▶ YOUR ASSIGNMENT
In the listing below, find the line with "I want this" and the line with "This is a speech". Repeat those two lines and all lines between them exactly.

▶ MATERIAL SUPPLIED
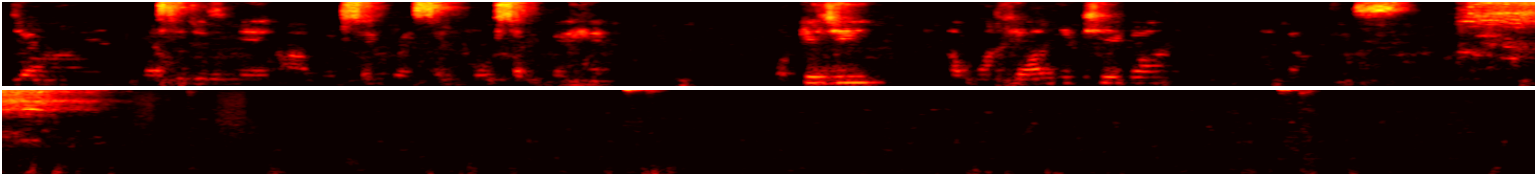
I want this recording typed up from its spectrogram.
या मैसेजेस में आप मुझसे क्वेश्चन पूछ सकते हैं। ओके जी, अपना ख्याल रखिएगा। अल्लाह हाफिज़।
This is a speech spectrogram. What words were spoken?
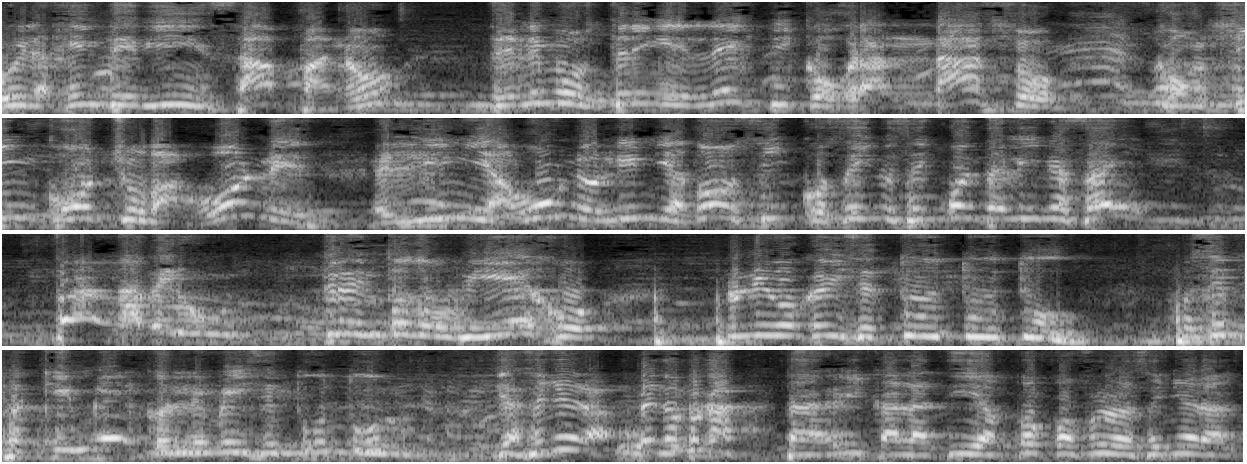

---

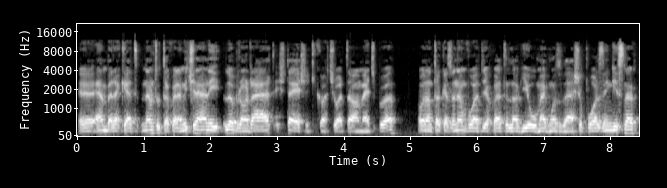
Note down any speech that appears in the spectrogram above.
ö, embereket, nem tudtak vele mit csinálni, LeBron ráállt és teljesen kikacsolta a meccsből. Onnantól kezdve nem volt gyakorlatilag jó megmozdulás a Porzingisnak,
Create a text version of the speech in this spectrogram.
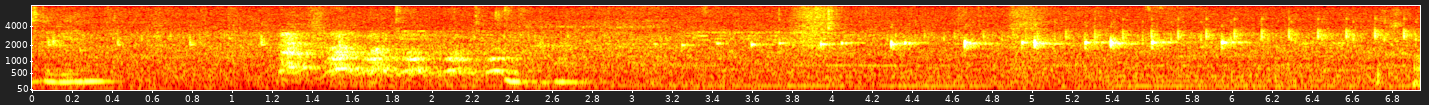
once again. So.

▶ RESPONSE FOR THIS EXERCISE
I want this recording typed up from its spectrogram.
या मैसेजेस में आप मुझसे क्वेश्चन पूछ सकते हैं। ओके जी, अपना ख्याल रखिएगा। अल्लाह हाफिज़।
This is a speech spectrogram. What words were spoken?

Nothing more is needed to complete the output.